#### Dataset extract:
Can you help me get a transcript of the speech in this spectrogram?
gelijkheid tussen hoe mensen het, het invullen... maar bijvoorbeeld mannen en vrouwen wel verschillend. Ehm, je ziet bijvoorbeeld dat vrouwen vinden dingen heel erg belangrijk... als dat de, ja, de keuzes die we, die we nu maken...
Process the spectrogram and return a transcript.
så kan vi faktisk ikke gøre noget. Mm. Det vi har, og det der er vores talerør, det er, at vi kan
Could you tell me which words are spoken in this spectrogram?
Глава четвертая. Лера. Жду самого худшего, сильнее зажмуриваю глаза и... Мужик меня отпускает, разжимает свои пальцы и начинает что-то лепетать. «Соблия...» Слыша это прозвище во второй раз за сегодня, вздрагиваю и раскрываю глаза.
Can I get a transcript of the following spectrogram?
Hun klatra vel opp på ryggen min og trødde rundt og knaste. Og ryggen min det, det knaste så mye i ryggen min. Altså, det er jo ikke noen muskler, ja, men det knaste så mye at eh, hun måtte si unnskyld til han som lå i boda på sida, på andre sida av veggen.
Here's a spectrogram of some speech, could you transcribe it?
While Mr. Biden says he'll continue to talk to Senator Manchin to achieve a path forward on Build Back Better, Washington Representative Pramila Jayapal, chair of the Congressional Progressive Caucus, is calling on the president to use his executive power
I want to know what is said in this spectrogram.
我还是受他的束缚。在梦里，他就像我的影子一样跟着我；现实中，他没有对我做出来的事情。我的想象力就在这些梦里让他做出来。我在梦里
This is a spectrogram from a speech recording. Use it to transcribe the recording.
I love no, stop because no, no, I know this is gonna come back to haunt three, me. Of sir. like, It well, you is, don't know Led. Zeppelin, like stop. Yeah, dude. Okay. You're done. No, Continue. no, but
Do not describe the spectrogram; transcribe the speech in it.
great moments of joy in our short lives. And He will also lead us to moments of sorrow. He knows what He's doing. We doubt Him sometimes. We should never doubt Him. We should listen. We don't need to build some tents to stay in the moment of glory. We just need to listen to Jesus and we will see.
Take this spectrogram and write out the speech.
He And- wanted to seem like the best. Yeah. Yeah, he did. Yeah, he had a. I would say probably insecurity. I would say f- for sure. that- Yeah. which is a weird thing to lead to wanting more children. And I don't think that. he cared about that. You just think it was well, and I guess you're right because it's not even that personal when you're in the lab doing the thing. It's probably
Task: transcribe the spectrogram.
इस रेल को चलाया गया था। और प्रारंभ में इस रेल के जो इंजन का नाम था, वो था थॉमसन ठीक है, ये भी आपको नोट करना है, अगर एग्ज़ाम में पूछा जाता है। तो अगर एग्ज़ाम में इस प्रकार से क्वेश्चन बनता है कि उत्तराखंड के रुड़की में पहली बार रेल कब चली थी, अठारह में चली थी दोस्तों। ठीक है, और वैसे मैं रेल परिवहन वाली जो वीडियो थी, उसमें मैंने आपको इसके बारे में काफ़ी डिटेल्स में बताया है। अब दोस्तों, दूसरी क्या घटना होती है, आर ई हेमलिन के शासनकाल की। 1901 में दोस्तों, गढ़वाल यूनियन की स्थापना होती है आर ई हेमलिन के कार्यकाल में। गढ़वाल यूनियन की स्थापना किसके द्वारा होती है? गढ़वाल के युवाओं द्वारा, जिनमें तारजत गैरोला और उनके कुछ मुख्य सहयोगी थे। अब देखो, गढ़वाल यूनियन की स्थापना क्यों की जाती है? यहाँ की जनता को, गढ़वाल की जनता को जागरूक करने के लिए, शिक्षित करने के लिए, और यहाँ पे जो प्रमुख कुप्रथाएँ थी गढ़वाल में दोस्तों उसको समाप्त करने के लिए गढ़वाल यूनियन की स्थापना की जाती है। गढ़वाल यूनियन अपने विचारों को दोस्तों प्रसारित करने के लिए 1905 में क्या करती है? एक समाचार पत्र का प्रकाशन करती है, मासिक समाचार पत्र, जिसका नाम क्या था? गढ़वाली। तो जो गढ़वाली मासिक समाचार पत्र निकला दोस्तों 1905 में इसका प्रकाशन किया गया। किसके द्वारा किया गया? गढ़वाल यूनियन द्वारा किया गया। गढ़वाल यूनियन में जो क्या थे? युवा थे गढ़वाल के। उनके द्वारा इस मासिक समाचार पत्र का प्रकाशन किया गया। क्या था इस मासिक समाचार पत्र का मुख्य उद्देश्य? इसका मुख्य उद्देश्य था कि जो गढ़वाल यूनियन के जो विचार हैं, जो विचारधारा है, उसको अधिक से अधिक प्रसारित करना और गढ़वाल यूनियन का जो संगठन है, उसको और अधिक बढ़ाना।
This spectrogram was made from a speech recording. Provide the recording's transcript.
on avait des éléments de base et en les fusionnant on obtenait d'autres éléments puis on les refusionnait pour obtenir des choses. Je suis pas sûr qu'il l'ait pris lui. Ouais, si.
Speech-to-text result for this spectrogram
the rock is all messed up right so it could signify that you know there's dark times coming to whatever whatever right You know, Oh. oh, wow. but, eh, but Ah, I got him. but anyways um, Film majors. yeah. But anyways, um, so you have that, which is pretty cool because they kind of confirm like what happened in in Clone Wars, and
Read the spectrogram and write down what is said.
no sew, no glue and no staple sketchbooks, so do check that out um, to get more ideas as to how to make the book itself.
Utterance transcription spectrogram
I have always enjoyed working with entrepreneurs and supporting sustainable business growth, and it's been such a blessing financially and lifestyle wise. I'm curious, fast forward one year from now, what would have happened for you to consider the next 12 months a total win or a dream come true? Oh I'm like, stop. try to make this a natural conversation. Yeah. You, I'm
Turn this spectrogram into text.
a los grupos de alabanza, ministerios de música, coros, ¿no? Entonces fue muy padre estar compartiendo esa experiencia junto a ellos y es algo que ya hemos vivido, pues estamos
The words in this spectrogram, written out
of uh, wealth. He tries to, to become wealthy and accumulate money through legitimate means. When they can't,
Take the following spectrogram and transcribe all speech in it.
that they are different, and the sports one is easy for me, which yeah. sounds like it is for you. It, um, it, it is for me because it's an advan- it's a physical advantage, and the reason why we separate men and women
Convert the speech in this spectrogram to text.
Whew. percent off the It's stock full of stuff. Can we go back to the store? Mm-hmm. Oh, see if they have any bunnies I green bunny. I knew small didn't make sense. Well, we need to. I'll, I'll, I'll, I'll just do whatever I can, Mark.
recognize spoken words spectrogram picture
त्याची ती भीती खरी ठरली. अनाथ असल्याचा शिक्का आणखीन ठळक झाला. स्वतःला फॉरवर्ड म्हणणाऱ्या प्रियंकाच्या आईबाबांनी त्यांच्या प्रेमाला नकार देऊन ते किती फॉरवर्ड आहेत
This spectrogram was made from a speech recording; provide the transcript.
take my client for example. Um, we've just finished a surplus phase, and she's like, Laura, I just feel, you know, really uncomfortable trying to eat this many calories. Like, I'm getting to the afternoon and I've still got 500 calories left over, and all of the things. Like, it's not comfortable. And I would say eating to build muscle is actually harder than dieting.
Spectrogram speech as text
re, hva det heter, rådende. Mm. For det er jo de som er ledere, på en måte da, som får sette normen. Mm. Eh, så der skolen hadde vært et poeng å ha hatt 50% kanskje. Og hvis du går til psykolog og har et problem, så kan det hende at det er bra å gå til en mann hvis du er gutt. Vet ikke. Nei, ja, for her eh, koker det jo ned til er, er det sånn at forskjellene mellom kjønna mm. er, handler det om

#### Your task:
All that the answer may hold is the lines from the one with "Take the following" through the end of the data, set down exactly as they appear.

#### Exercise solution:
Take the following spectrogram and transcribe all speech in it.
that they are different, and the sports one is easy for me, which yeah. sounds like it is for you. It, um, it, it is for me because it's an advan- it's a physical advantage, and the reason why we separate men and women
Convert the speech in this spectrogram to text.
Whew. percent off the It's stock full of stuff. Can we go back to the store? Mm-hmm. Oh, see if they have any bunnies I green bunny. I knew small didn't make sense. Well, we need to. I'll, I'll, I'll, I'll just do whatever I can, Mark.
recognize spoken words spectrogram picture
त्याची ती भीती खरी ठरली. अनाथ असल्याचा शिक्का आणखीन ठळक झाला. स्वतःला फॉरवर्ड म्हणणाऱ्या प्रियंकाच्या आईबाबांनी त्यांच्या प्रेमाला नकार देऊन ते किती फॉरवर्ड आहेत
This spectrogram was made from a speech recording; provide the transcript.
take my client for example. Um, we've just finished a surplus phase, and she's like, Laura, I just feel, you know, really uncomfortable trying to eat this many calories. Like, I'm getting to the afternoon and I've still got 500 calories left over, and all of the things. Like, it's not comfortable. And I would say eating to build muscle is actually harder than dieting.
Spectrogram speech as text
re, hva det heter, rådende. Mm. For det er jo de som er ledere, på en måte da, som får sette normen. Mm. Eh, så der skolen hadde vært et poeng å ha hatt 50% kanskje. Og hvis du går til psykolog og har et problem, så kan det hende at det er bra å gå til en mann hvis du er gutt. Vet ikke. Nei, ja, for her eh, koker det jo ned til er, er det sånn at forskjellene mellom kjønna mm. er, handler det om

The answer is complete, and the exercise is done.